Problem statement>
Where the data below shows a picture, leave that picture out and copy the rest exactly.

□ □ □ □ □ □ □

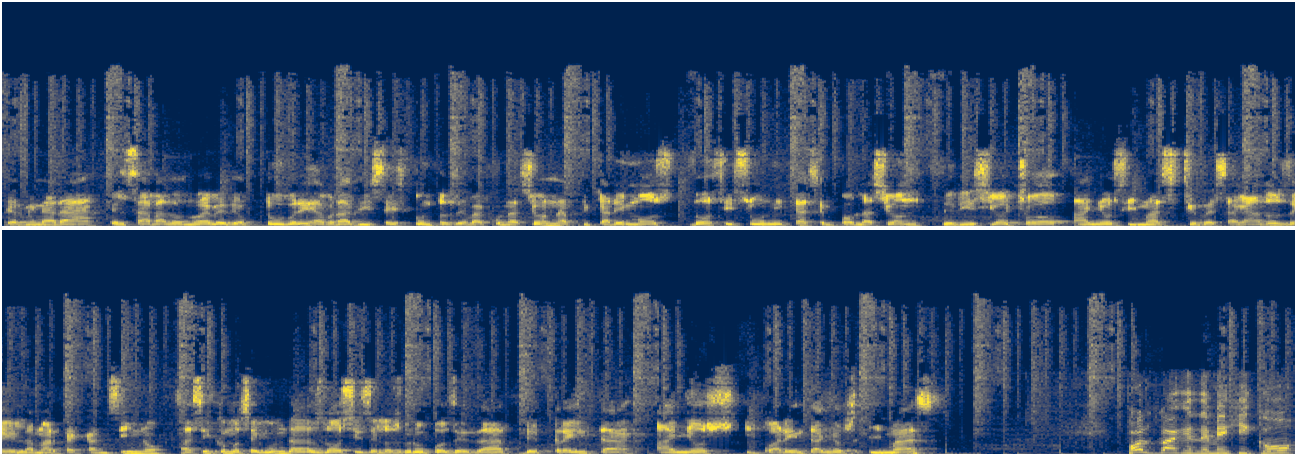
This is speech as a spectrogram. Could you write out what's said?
terminará el sábado 9 de octubre. Habrá 16 puntos de vacunación. Aplicaremos dosis únicas en población de 18 años y más y rezagados de la marca Cancino, así como segundas dosis de los grupos de edad de 30 años y 40 años y más Volkswagen de México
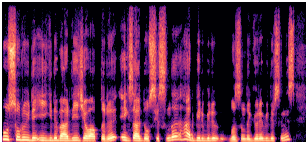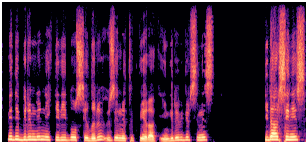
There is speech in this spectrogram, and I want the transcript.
bu soruyla ilgili verdiği cevapları Excel dosyasında her bir birim bazında görebilirsiniz ve de birimlerin eklediği dosyaları üzerine tıklayarak indirebilirsiniz. Dilerseniz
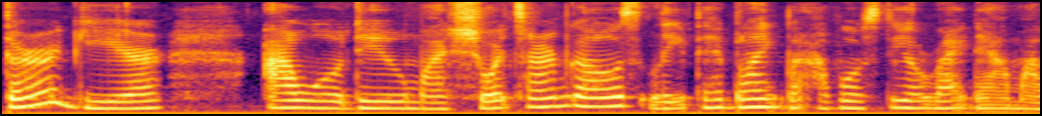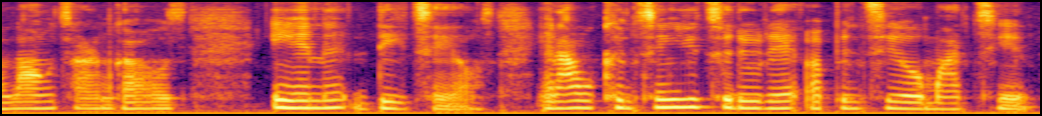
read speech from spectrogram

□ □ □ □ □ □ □

Answer to this problem>
This is speech as a spectrogram. Could you write out what's said?
terminará el sábado 9 de octubre. Habrá 16 puntos de vacunación. Aplicaremos dosis únicas en población de 18 años y más y rezagados de la marca Cancino, así como segundas dosis de los grupos de edad de 30 años y 40 años y más Volkswagen de México
There is speech in this spectrogram, and I want the transcript.
bu soruyla ilgili verdiği cevapları Excel dosyasında her bir birim bazında görebilirsiniz ve de birimlerin eklediği dosyaları üzerine tıklayarak indirebilirsiniz. Dilerseniz
read speech from spectrogram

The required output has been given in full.